** Recorded data **
________

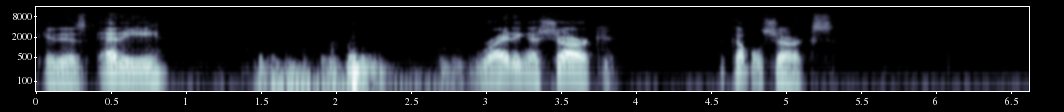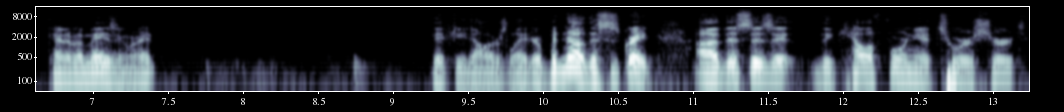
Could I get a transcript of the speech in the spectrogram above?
It is Eddie riding a shark, a couple sharks. Kind of amazing, right? $50 later. But no, this is great. Uh, this is a, the California tour shirt.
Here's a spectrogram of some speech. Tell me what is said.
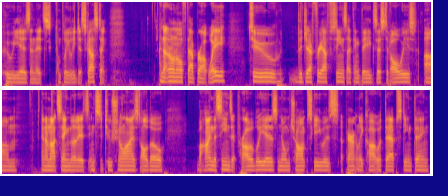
who he is, and it's completely disgusting. And I don't know if that brought way to the Jeffrey Epsteins. I think they existed always. Um, and I'm not saying that it's institutionalized, although behind the scenes it probably is. Noam Chomsky was apparently caught with the Epstein thing.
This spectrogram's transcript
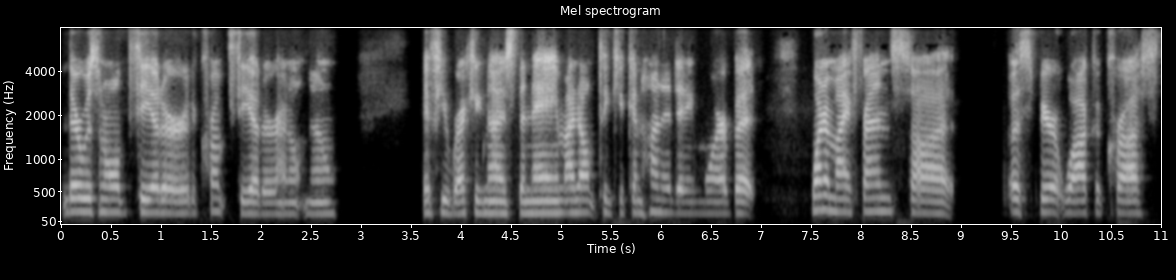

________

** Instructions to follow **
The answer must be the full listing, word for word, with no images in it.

** Your solution **
Could I get a transcript of the speech in the spectrogram above?
It is Eddie riding a shark, a couple sharks. Kind of amazing, right? $50 later. But no, this is great. Uh, this is a, the California tour shirt.
Here's a spectrogram of some speech. Tell me what is said.
who he is, and it's completely disgusting. And I don't know if that brought way to the Jeffrey Epsteins. I think they existed always. Um, and I'm not saying that it's institutionalized, although behind the scenes it probably is. Noam Chomsky was apparently caught with the Epstein thing.
This spectrogram's transcript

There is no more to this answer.